01:45.38S 087:40.4W Pasta bugs in decline and new to us bird species. Written on 17th June 2016
Pasta bugs in decline and new to us bird species. Written on 17th June 2016
We have had a blitz double wrapping dried foods in plastic bags and do a daily check for bugs. There will be a celebration on board on the first day we find none. Today could be the day!
Skies and sea are mostly grey at present with the odd clear blue spell. Last night I star and moon gazed, leaning backwards out of the cockpit with my head resting on a winch.
The BIG difference compared to setting off across the Atlantic last New Year’s Eve is the lack of swell. Zoonie has no resistance to her progress and can make the most of the light airs. She is sailing under full main and genoa with a light beam wind at present and it looks set to last. Sometimes we have to motor for a few hours when the wind drops right away but we are mostly sailing.
The new watch system works well, thanks Jane and Paul. We feel more rested in the day and I think we get less dehydrated because we are not up and down so much.
On the second day I made a fish stew from the Spanish Mackerel we bought in Bahia market and it lasted three evening meals. As I speak Rob is making a new daisy chain for the fishing line. If you remember the last one was bitten off by a large predator. I did offer him strips of white fabric from an old, very old, pair of knickers but he declined. So it could be fresh fried fish tonight!
I often ask myself, why are we doing this? The answer is of course manyfold but one particular reason is a curiosity about the world and all that goes on in it. This is illustrated clearly when we come across a new to us species of animal or plant. Apart from the awe whales and dolphins bring on a daily basis at the moment we have been visited by swallow tailed gulls with their pretty pale grey heads and pink rimmed spectacles fishing in Zoonie’s wash at night and our first albatross.

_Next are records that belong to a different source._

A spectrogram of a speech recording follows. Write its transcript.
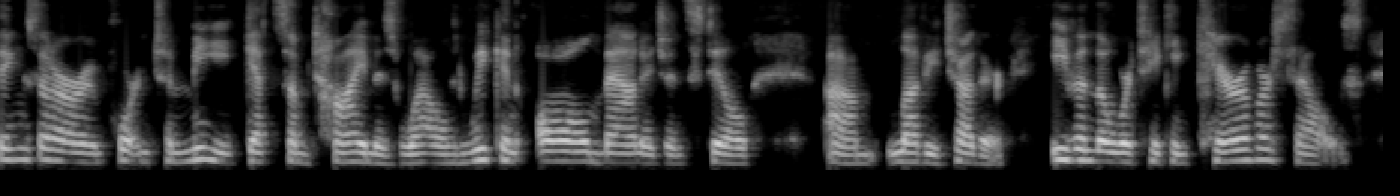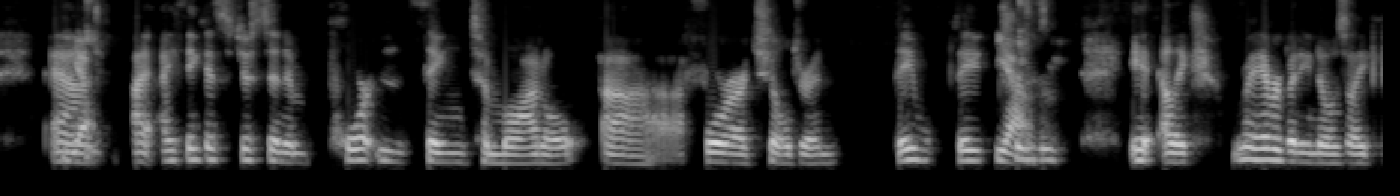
things that are important to me get some time as well, and we can all manage and still um, love each other, even though we're taking care of ourselves. And yep. I, I, think it's just an important thing to model uh, for our children. They, they, yeah. truly, it, like everybody knows, like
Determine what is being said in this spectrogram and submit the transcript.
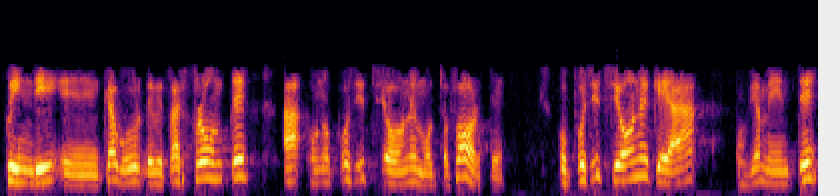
Quindi eh, Cavour deve far fronte a un'opposizione molto forte, opposizione che ha ovviamente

The waved albatross frequents the Galapagos Islands and breeds on Espanola (Hood Island) which is barely 200 miles from us. So far we have had two visit us which pleases us as they are a Near- threatened species. They have whitish heads and a browny body.

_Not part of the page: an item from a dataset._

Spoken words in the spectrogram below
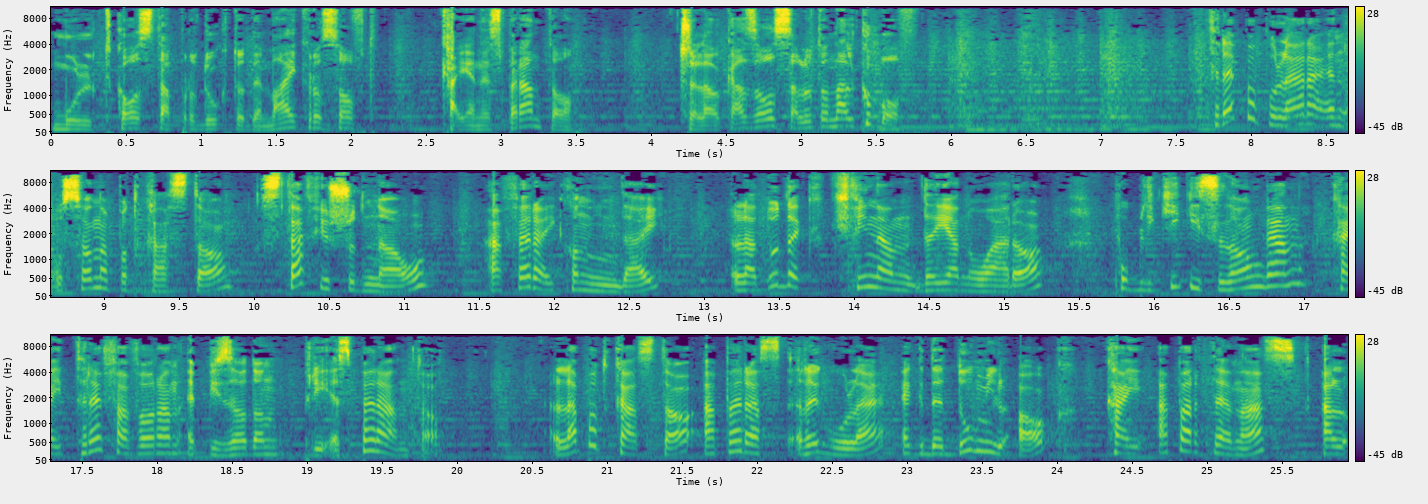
multkosta produkto de Microsoft kaj en Esperanto. Ĉe la okazo saluton al Kubov. Tre populara en Usono podcasto Stuff You Should Know, afera Ikonindaj, la dudek kvinan de januaro publikigis longan kaj tre favoran epizodon pri Esperanto. La podcasto aperas regule ekde 2000 ok kaj apartenas al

At first we thought it was a pelican but soon ruled this out as the beak is different and a pale limey-yellow. They are impressive to watch flying just above the ocean with a wing-span of up to 95 inches. Our book (Seabirds of the World) says they would be seriously affected if the 1996 plans for long lining yellow fin tuna using squid as bait were brought into practice.
Zoonie hardly leaves any wash behind her, her carbon footprint is a drop in the Ocean when she is under sail.
Our days have fallen into a routine of resting, eating, writing, reading and time is passing pleasantly, in two hours we will be on day 5 and tomorrow we will reach our waypoint south of the Galapagos Islands and then our next waypoint will be Hiva Oa in the Marquesas. The wind is backing towards the south east at the moment but it is too fickle to assume we are in the Trades yet.
Rob has just finished his new daisy chain and is setting it astern. I’m a little concerned it may attract birds so we’ll keep an eye on it.